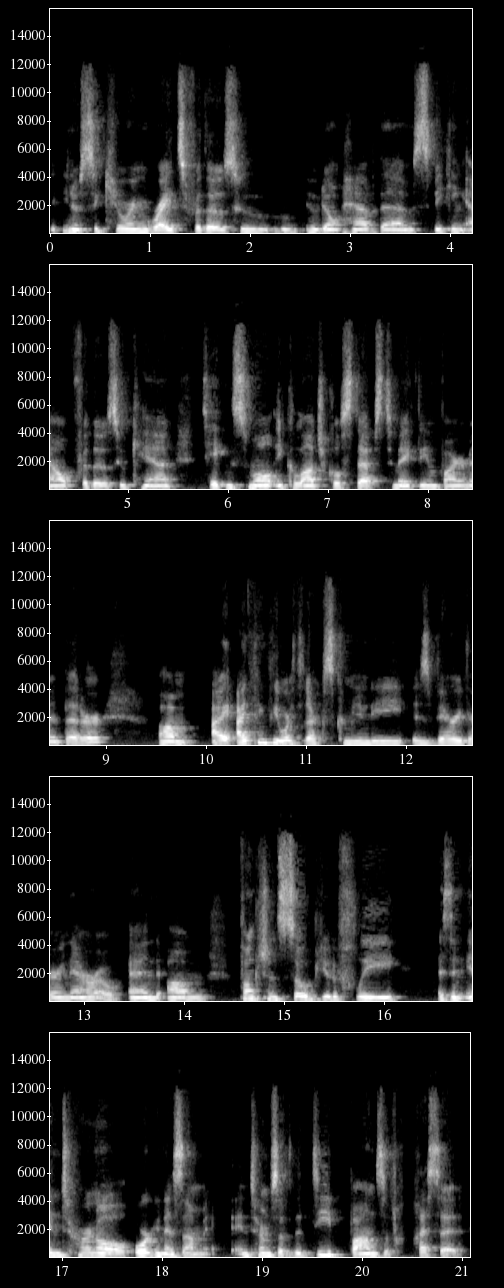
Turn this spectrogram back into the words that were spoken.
you know securing rights for those who, who, who don't have them speaking out for those who can't taking small ecological steps to make the environment better um, I, I, think the orthodox community is very very narrow and um, functions so beautifully as an internal organism in terms of the deep bonds of chesed.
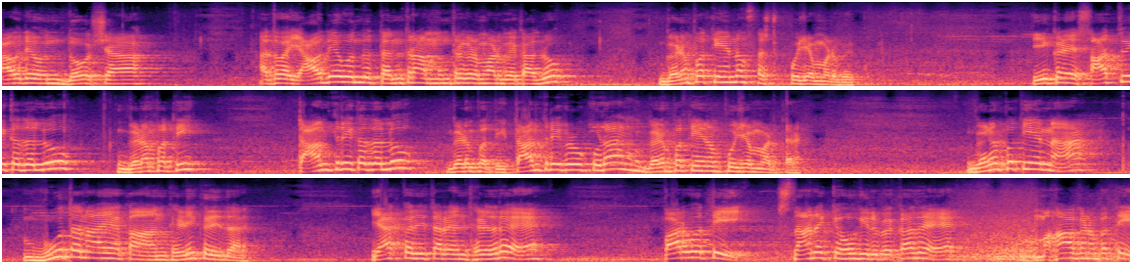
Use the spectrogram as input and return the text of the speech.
ಯಾವುದೇ ಒಂದು ದೋಷ ಅಥವಾ ಯಾವುದೇ ಒಂದು ತಂತ್ರ, ಮಂತ್ರಗಳು ಮಾಡಬೇಕಾದ್ರೂ ಗಣಪತಿಯನ್ನು ಫಸ್ಟ್ ಪೂಜೆ ಮಾಡಬೇಕು. ಈ ಕಡೆ ಸಾತ್ವಿಕದಲ್ಲೂ ಗಣಪತಿ, ತಾಂತ್ರಿಕದಲ್ಲೂ ಗಣಪತಿ. ತಾಂತ್ರಿಕರು ಕೂಡ ಗಣಪತಿಯನ್ನು ಪೂಜೆ ಮಾಡ್ತಾರೆ. ಗಣಪತಿಯನ್ನು ಭೂತನಾಯಕ ಅಂಥೇಳಿ ಕರೀತಾರೆ. ಯಾಕೆ ಕರೀತಾರೆ ಅಂತ ಹೇಳಿದ್ರೆ, ಪಾರ್ವತಿ ಸ್ನಾನಕ್ಕೆ ಹೋಗಿರಬೇಕಾದ್ರೆ ಮಹಾಗಣಪತಿ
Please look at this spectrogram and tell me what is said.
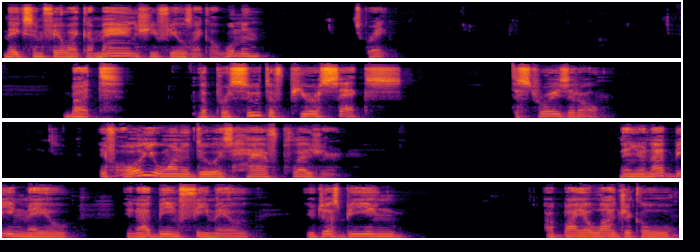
makes him feel like a man, she feels like a woman. It's great. But the pursuit of pure sex destroys it all. If all you want to do is have pleasure, then you're not being male, you're not being female. You're just being a biological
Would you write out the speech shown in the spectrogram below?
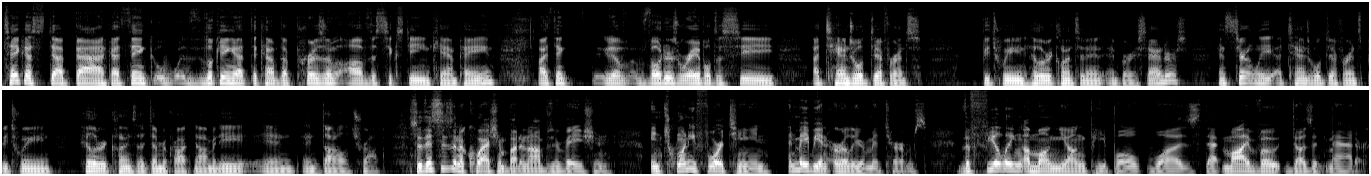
take a step back. I think looking at the kind of the prism of the 16 campaign, I think you know voters were able to see a tangible difference between Hillary Clinton and, and Bernie Sanders, and certainly a tangible difference between Hillary Clinton, the Democratic nominee, and, and Donald Trump. So this isn't a question, but an observation. In 2014, and maybe in earlier midterms, the feeling among young people was that my vote doesn't matter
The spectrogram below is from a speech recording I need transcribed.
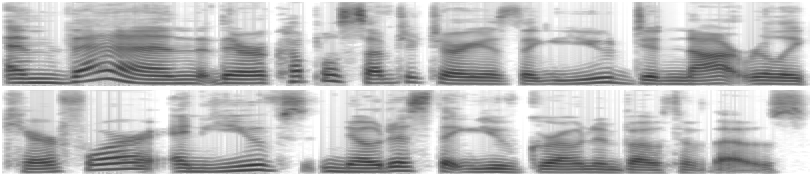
And then there are a couple subject areas that you did not really care for, and you've noticed that you've grown in both of those.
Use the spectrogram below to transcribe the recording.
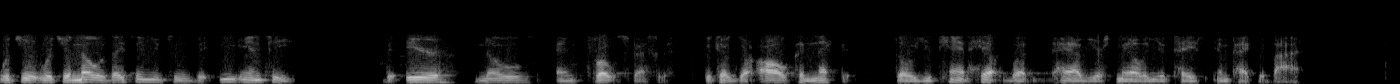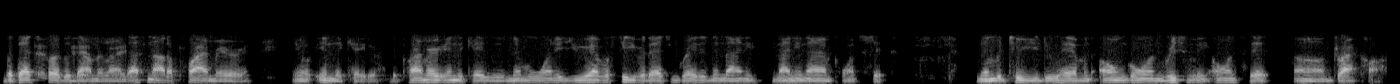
with your with your nose, they send you to the ENT, the ear, nose, and throat specialist because they're all connected. So you can't help but have your smell and your taste impacted by it. But that's, that's further down the line. That's not a primary, you know, indicator. The primary indicator is number one is you have a fever that's greater than 90, 99.6. Number two, you do have an ongoing, recently onset um, dry cough.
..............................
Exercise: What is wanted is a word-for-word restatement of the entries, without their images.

Result for this exercise:
Turn this spectrogram back into the words that were spoken.
you know securing rights for those who, who, who don't have them speaking out for those who can't taking small ecological steps to make the environment better um, I, I, think the orthodox community is very very narrow and um, functions so beautifully as an internal organism in terms of the deep bonds of chesed.
Use the spectrogram as input and return the text of the speech.
ಯಾವುದೇ ಒಂದು ದೋಷ ಅಥವಾ ಯಾವುದೇ ಒಂದು ತಂತ್ರ, ಮಂತ್ರಗಳು ಮಾಡಬೇಕಾದ್ರೂ ಗಣಪತಿಯನ್ನು ಫಸ್ಟ್ ಪೂಜೆ ಮಾಡಬೇಕು. ಈ ಕಡೆ ಸಾತ್ವಿಕದಲ್ಲೂ ಗಣಪತಿ, ತಾಂತ್ರಿಕದಲ್ಲೂ ಗಣಪತಿ. ತಾಂತ್ರಿಕರು ಕೂಡ ಗಣಪತಿಯನ್ನು ಪೂಜೆ ಮಾಡ್ತಾರೆ. ಗಣಪತಿಯನ್ನು ಭೂತನಾಯಕ ಅಂಥೇಳಿ ಕರೀತಾರೆ. ಯಾಕೆ ಕರೀತಾರೆ ಅಂತ ಹೇಳಿದ್ರೆ, ಪಾರ್ವತಿ ಸ್ನಾನಕ್ಕೆ ಹೋಗಿರಬೇಕಾದ್ರೆ ಮಹಾಗಣಪತಿ
Please look at this spectrogram and tell me what is said.
makes him feel like a man, she feels like a woman. It's great. But the pursuit of pure sex destroys it all. If all you want to do is have pleasure, then you're not being male, you're not being female. You're just being a biological
Would you write out the speech shown in the spectrogram below?
take a step back. I think looking at the kind of the prism of the 16 campaign, I think you know voters were able to see a tangible difference between Hillary Clinton and, and Bernie Sanders, and certainly a tangible difference between Hillary Clinton, the Democratic nominee, and, and Donald Trump. So this isn't a question, but an observation. In 2014, and maybe in earlier midterms, the feeling among young people was that my vote doesn't matter
The spectrogram below is from a speech recording I need transcribed.
And then there are a couple subject areas that you did not really care for, and you've noticed that you've grown in both of those.
Use the spectrogram below to transcribe the recording.
with your with your nose, they send you to the ENT, the ear, nose, and throat specialist because they're all connected. So you can't help but have your smell and your taste impacted by it. But that's, that's further down the line. That's not a primary, you know, indicator. The primary indicator is number one is you have a fever that's greater than 90, 99.6. Number two, you do have an ongoing, recently onset um, dry cough.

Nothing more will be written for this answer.